A Historical & Special Collections exhibit exploring student life outside the Harvard Law School classroom.


Though their mode of transportation may have changed over the years, students have continually enjoyed exploring the greater Cambridge area. In April 1845, James Boyden’s younger brother Charles paid him a visit. They made a number of outings including an early morning walk to Prospect Hill in Somerville where they “surveyed the beautiful adjacent country,” a walk to Mount Auburn Cemetery, and to Fresh Pond where they saw “the immense brick ice houses.” Boyden occasionally walked in to Boston. On one such trip he enjoyed the view of the city from the spire of Park Street Church after which he went to a daguerreotype office, painter’s studio, and a “stationary establishment.”

Albert Burt's Trips

In January 1912, Albert Burt (LL.B. 1914) wrote to his brother about an afternoon he spent in Boston with two fellow classmates. After a visit to the Museum of Fine Arts they attended a lecture on eyes at the Harvard Medical School given by Williams Professor of Ophthalmology, Dr. Myles Standish. You can see from the letter shown below that Burt found the lecture hall setup interesting enough to sketch it for his brother.

image of Albert Burt's January 21, 1912 letter to Howard BurtLetter from Albert Burt to Howard Burt; January 21, 1912; Albert F. Burt Letters, 1911-1913, Box 1, Folder 3; HOLLIS no. 13846966

Red Sox Games

Local excursions help familiarize students with their environs, and becoming part of the local community would not be complete without cheering on Boston sports teams as Harvard Law students did at a 2004 Red Sox game.

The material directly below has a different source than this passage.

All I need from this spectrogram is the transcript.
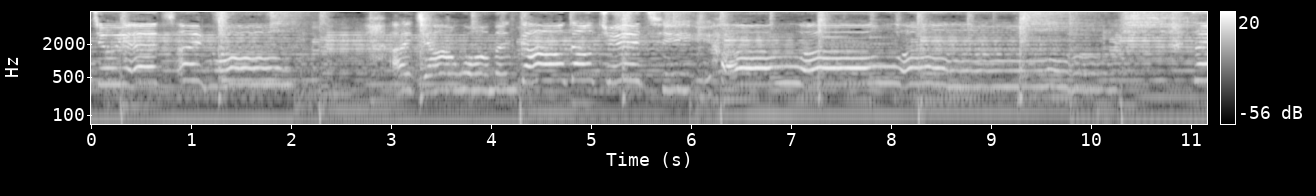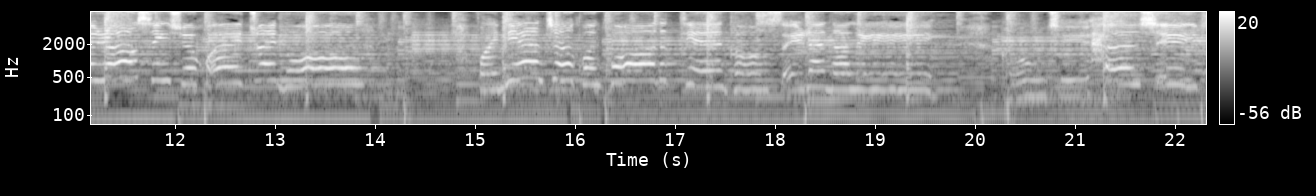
就越脆弱，爱将我们高高举起。以后再让心学会坠落，怀念着宽阔的天空，虽然那里空气很稀薄。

2004 photograph of Red Sox Welcome Harvard Law School displayThe Red Sox Welcome Harvard Law School, 2004; Reproduction of photomechanical print, 8 x 9 cm.; Harvard Law School Yearbook, 2004, page 169; HOLLIS no. 374284   

Riding the T

Before the MBTA Red Line was constructed, students could walk or take above-ground trolleys into Boston. Albert Burt wrote home to his family about the opening of the Red Line station in Harvard Square in 1912. Information about the history of the Red Line can be found here, and a copy of a pamphlet that touted the efficiency of the new train line- from Harvard to Park Street in eight minutes, just like Burt wrote in his letter seen below- can also be found here.

image of Albert Burt's March 24, 1912 letter to Farlow BurtDetail of letter from Albert F. Burt to Farlow Burt; March 24, 1912; Albert F. Burt Letters, 1911-1913, Box 1, Folder 6; HOLLIS 13846966

"They opened the new subway from Harvard Square to Park Street yesterday so as to make the trip to town as inviting as possible to Harvard students and others. Very fine I'm told it is, great big cars, trains running every 2-4 minutes, getting through in 8 minutes as against 30-45 heretofore. And an enormous crowd tried it yesterday..."